Blacklists are a good way to quickly and efficiently stop the flow of this "bad" information. Its just sad that these governments are using them for other purposes. I think the best way to do it would be a more democratic approach. Instead of allowing some politician or administration to make choices on what's "right and wrong" on the internet, use the power technology to continuously and efficiently keep such a list updated by the people its designed to protect. Something that will swing effortlessly with ebb and flow of moral in a particular society. Otherwise, its just another tool for the oppressors to keep the people in the dark.

I'm glad most attempts at internet censorship are forcefully slapped down by a huge body of angry nerds in the states.

0
0
Thumb Down

@ Ponder Stebbins

Is this the same police op' that ruined countless people's lives after their credit cards were stolen and used on the sites? Still not really 'real' policing is it?

0
0
Boffin

Fundamental "rights"

Just to set one thing straight, with all this talk about free speech.

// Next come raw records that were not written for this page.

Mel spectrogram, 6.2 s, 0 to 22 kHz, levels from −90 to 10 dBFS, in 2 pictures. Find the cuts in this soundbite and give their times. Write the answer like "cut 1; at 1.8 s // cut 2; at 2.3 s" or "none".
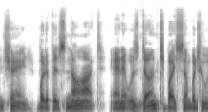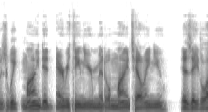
cut 1; at 1.6 s // cut 2; at 2.4 s // cut 3; at 3.0 s // cut 4; at 4.0 s // cut 5; at 5.1 s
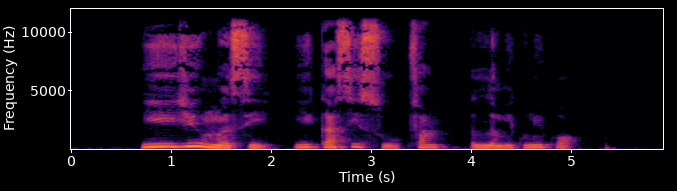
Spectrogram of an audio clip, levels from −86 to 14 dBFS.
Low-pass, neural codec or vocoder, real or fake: 10.8 kHz; none; real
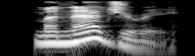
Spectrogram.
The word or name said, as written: menagerie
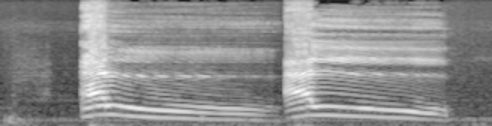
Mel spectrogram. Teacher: my tongue is right after the teeth. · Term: lam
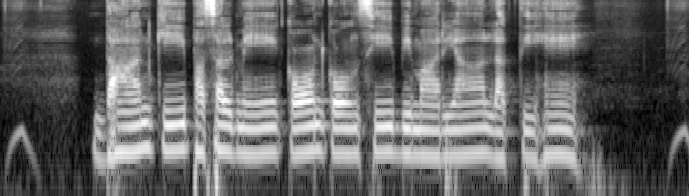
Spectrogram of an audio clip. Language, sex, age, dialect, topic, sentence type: Hindi, male, 46-50, Garhwali, agriculture, question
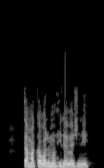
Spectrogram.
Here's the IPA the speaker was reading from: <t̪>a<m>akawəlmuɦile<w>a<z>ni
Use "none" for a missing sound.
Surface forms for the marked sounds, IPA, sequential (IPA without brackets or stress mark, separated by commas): t̪, m, w, ʒ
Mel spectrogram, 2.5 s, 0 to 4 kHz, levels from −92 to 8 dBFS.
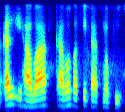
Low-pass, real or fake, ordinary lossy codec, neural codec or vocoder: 3.6 kHz; fake; none; codec, 24 kHz, 0.9 kbps, WavTokenizer, large speech release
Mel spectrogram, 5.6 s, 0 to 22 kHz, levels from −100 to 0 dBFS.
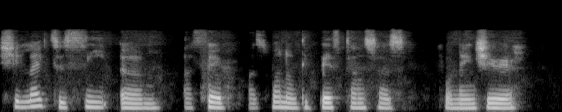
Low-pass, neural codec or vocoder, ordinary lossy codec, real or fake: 7.2 kHz; codec, 16 kHz, 6 kbps, DAC; Opus, 64 kbps; fake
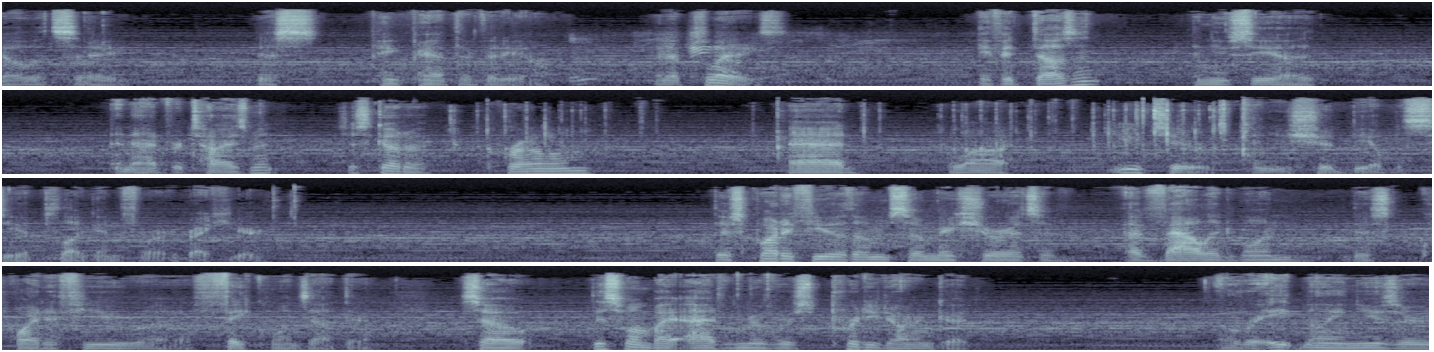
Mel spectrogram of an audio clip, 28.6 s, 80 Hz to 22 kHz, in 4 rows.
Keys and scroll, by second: 9.6-14.0 typing.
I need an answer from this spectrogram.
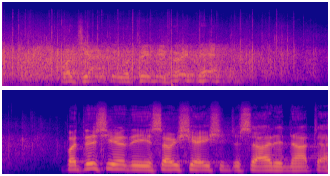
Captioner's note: applause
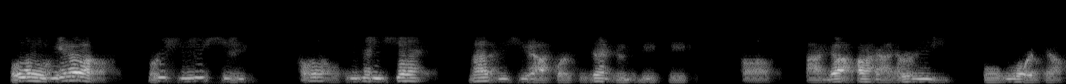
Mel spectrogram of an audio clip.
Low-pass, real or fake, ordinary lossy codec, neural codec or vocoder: 3.6 kHz; fake; none; codec, 16 kHz, 0.5 kbps, FreqCodec, smaller model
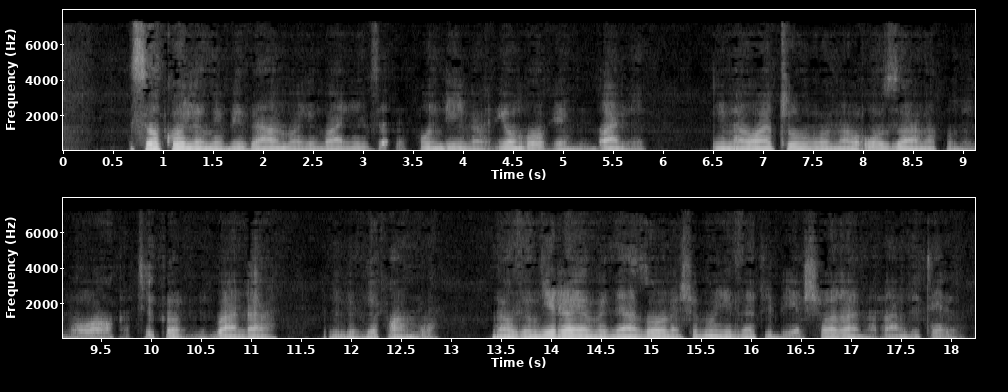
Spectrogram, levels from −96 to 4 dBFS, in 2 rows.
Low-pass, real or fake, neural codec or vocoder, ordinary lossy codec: 7.2 kHz; fake; codec, 24 kHz, 1 kbps, SNAC; MP3, 32 kbps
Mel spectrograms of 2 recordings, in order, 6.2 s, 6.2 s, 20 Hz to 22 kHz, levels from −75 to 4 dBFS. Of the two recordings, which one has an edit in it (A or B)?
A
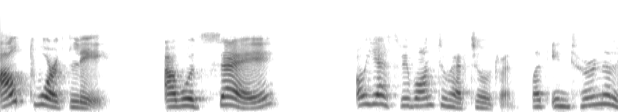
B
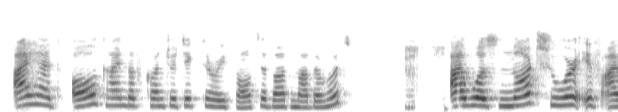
A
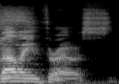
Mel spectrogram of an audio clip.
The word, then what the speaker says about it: Valeinthros: Valaine Throws, 2015.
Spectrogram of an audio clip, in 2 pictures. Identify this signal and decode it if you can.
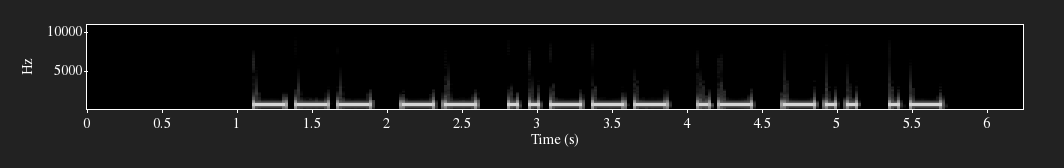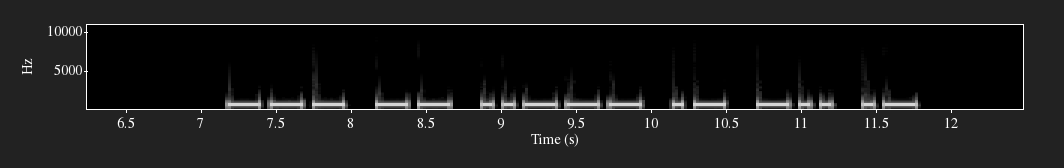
Morse code, heard as a keyed tone, about 17 wpm, 700 Hz. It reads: OM2ADA OM2ADA
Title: DXCC-100 Call Signs - 6 Characters - Repeated 3x - 17wpm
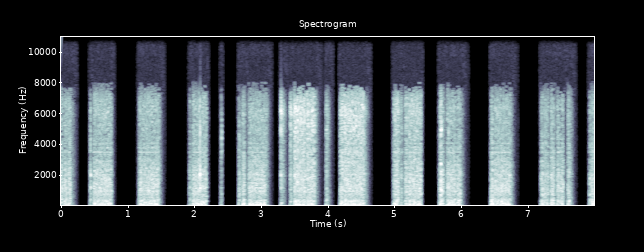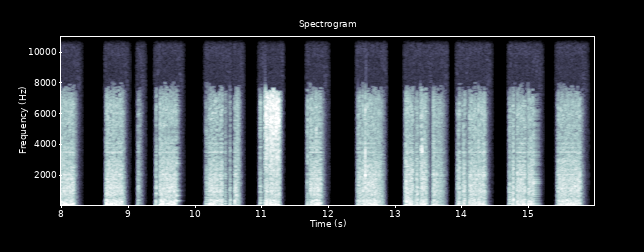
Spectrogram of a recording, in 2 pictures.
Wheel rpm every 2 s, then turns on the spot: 0, 0, 0, 0, 0, 0, 0, 0.
none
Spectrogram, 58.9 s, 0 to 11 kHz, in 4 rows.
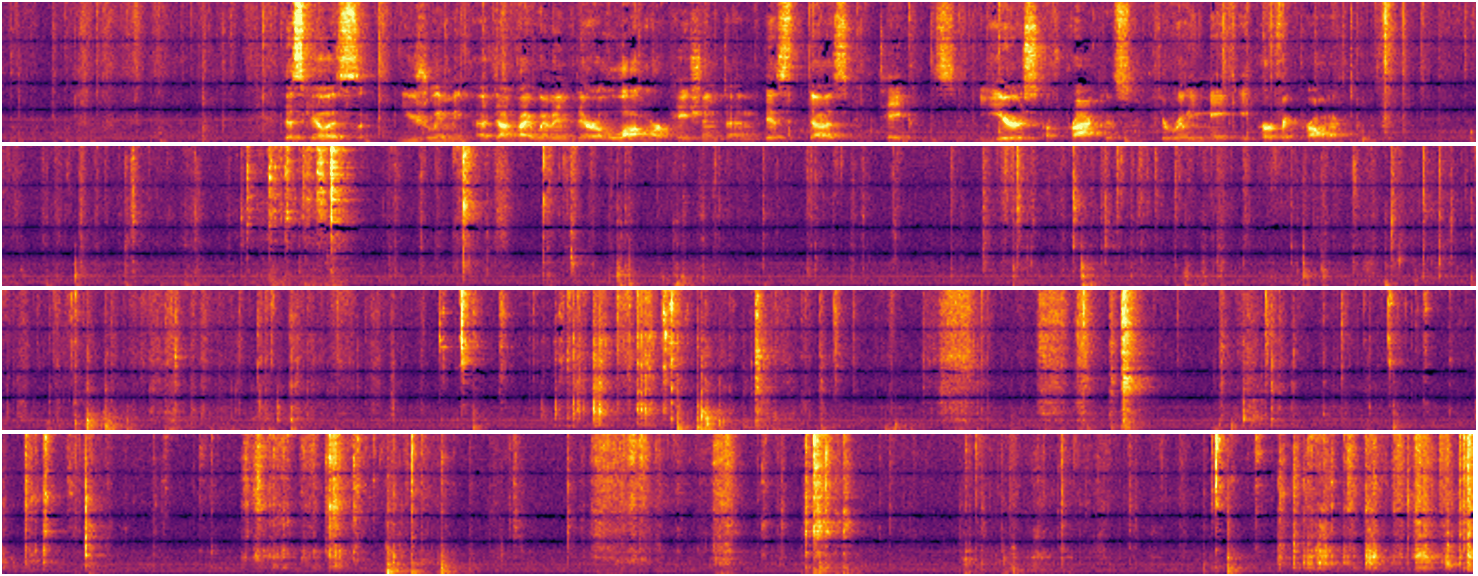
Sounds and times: Inside, small room: 0:00.0 - 0:58.9.

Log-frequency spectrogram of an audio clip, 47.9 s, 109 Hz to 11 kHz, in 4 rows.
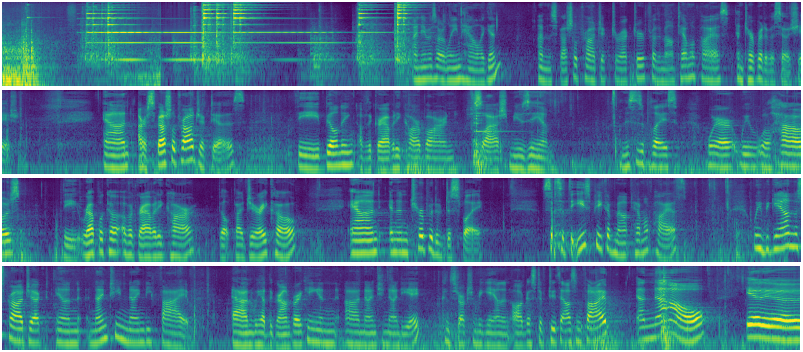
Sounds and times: Speech: 0:16.4 - 0:20.3, 0:21.2 - 0:24.3, 0:24.9 - 0:28.4, 0:32.1 - 0:34.2, 0:35.3 - 0:38.8, 0:39.4 - 0:47.9.

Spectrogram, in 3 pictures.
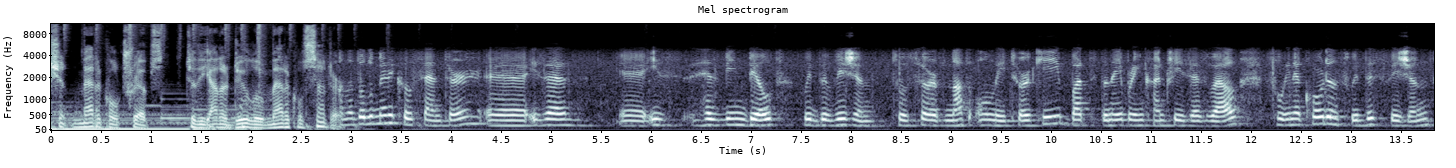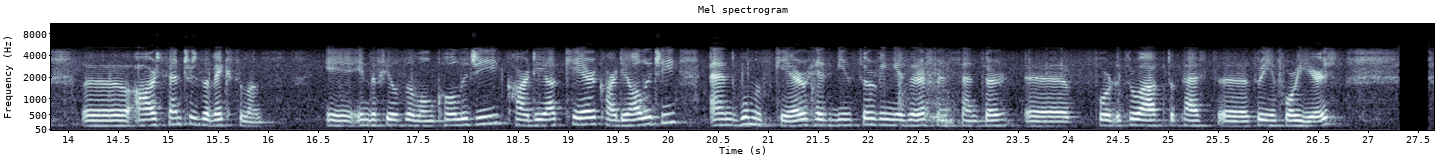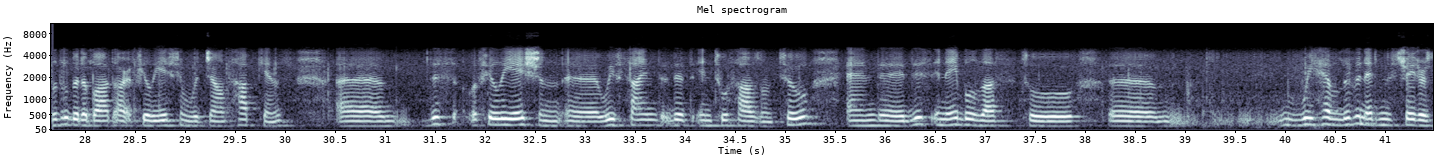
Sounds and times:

Constitutional rights, among which (as a rule) the right to free speech, are NOT rights of the individual per se. Constitutions are NOT a collection of fundamental rights of the individual which somebody (guess who... the gov't) would have to "defend". That's what they would like everyone to think, but that's not how it is. Well, at least that's not the idea behind constitutions and such (Bill Of Rights).

Contitutions are sets of rules binding, not the individual, but the *government*. The right to free speech doesn't mean anybody can say what they want in public; it means the *government* isn't allowed to impose any limit to your speech.

Similarly, the rule f.i. in the German constitution (which is quite a fine one as constitutions go) protecting the privacy of homes does NOT mean that it forbids burglary. It doesn't apply to individuals as such. It applies to governments and means, in this case, that the *government* (executive) isn't allowed to violate the privacy of your home (whereas the judiciary is). Of course, nowadays it's hardly worth the paper it's written on.

Individuals, then, are ruled by civil and criminal law -- not constitutional law.

Whether or not this is all right or perfect is beside the aim of this here humble contribution. But that's what the spirit of constitutions and, in general, classical (bourgeois) political philosophy is.

df.

0
0
Unhappy

an appropriate quote...

"The state must declare the child to be the most precious treasure of the people. As long as the government is perceived as working for the benefit of the children, the people will happily endure almost any curtailment of liberty and almost any deprivation." - Adolf Hitler, 'Mein Kampf'

0
0
This topic is closed for new posts.